How have you used your success to bring good to the world?

For me personally, it’s not about making one great big contribution to the world. It’s about showing up everyday and really caring about people. If you go through life and you don’t touch the minds and souls of those around you, to me that’s not living. In the big picture, DataStax is making a difference in people’s lives every moment of everyday — and I’m proud of that. But personally, I want to know that I live in such a way that people know I really care about them.

What are your “5 Things I Wish Someone Told Me Before I Became CEO” and why? Please share a story or example for each…

  1. It’s a lonely job. Lonelier than you might realize. The reason is you are positioned in the entire organization as peerless. Your bosses have peers, they’re the board; your subordinates have peers, they’re the executive team. You have no one with whom you can share at a peer level. You walk a very fine line between appearing confident, having the answers, having things under control, and at the same time you don’t have anybody that you can easily vent to and commiserate with. You have to be very careful about doing those things outside the organization, too.
  2. It is impossible to over-communicate. I advise aspiring CEOs to take what you think is going to be a sufficient amount of communication and multiply it by ten. That’s the level of communication you need to commit to with people.
  3. Prioritize your own wellbeing. If you take on at a personal level, too deeply, all of the concerns and stress and frustrations of the board, the company, the customers, the market — you actually diminish your ability to function at a high level. It’s good to early on get into a habit of setting some very personal goals on your own — spiritual, mental, physical wellbeing — so you don’t get into the trap of suddenly realizing you’re trying to be everything to everyone 24/7. You really have to make time for you — for real, it’s not a nice to have. The reality is you’ll do everyone a disservice if you’re not at your best. Yeah, you’re going to feel guilty about making time for you, but you have to get over that.
  4. Everything you do is amplified and magnified in its impact to the company. That cutting comment you make to someone, that good word, that sign of fear — they’re all going to be amplified to levels you will never be comfortable understanding. You have to be conscious of this and realize that every little thing you do and say has a huge impact on the company and your employees.
  5. Don’t drag your feet on giving feedback. You should get in the habit of giving feedback quickly and often to your team. Sometimes CEOs want to overcoach for too long, or don’t want to hurt someone’s feelings, or think they can save or recover someone instead of facing the reality head-on. But then it builds over time and it becomes a dump truck on someone and it’s a very bad thing. Give feedback within a few days. As soon as you’re sensing something, schedule a meeting and have that conversation and don’t let it build up over time. It’s also so important to never surprise anyone; don’t surprise the board, your team, the company. Operate with a no-surprise philosophy. Nobody likes to be surprised, especially not by the CEO.

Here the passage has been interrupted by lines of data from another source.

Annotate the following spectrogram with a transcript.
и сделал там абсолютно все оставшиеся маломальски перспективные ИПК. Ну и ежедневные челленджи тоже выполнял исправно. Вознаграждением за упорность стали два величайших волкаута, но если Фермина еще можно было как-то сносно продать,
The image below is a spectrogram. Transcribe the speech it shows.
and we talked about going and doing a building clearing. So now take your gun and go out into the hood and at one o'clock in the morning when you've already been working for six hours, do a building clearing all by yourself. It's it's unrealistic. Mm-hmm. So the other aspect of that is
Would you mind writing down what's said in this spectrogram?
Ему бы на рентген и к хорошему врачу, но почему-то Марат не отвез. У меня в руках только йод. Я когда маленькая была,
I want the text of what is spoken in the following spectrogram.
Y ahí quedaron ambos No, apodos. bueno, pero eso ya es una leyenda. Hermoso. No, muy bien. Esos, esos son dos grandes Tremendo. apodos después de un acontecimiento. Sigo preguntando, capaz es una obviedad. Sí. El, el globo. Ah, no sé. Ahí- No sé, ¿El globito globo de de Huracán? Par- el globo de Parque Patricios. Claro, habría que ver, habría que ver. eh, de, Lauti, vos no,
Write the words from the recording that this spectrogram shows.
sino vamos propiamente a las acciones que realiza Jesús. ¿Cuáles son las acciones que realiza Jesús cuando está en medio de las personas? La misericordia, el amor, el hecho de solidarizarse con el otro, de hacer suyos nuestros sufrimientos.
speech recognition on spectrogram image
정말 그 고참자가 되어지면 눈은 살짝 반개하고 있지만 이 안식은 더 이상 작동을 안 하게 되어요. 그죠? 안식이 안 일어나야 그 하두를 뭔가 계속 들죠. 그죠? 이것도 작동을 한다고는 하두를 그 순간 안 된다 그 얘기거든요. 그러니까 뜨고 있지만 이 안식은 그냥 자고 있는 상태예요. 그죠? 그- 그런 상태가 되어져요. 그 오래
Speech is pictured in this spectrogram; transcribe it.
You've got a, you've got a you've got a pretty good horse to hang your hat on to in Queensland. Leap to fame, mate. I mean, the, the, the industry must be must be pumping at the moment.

Some of the biggest names in business, VC funding, sports, and entertainment read this column… Is there a person in the world with whom you’d love to have a private breakfast or lunch and why? She or he just might see this!

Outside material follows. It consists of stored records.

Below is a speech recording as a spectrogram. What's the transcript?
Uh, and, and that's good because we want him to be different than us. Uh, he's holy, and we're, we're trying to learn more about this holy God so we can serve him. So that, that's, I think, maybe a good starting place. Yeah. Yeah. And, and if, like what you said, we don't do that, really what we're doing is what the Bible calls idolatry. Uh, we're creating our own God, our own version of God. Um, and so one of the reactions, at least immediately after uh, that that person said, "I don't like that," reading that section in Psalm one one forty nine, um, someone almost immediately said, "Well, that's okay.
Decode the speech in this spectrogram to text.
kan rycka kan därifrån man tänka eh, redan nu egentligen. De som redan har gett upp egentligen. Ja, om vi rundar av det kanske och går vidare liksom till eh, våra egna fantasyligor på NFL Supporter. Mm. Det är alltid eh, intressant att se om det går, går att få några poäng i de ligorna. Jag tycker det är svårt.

There are several, but the one person I wish I could have spoken with would have been the legendary football coach, Bill Walsh. Sadly, he passed away in 2007, but I have so much respect for that man. He’s famous for how he reinvented the game, particularly with his mastery of his West Coast Offense while he coached the ‘49rs. It wasn’t so much what he did that I love, but how he did it. He had this professional, cerebral, academic style — he was fiercely competitive, but he was always a gentleman-professional. Smart, confident; never cocky or arrogant. He had extremely high standards and a plan for everything — if you were part of his organization, you knew what your role entailed. He also believed in ridiculous amounts of communication. His book, The Score Takes Care of Itself, has played a big role in my leadership development. He’s had a big influence on me and he still does.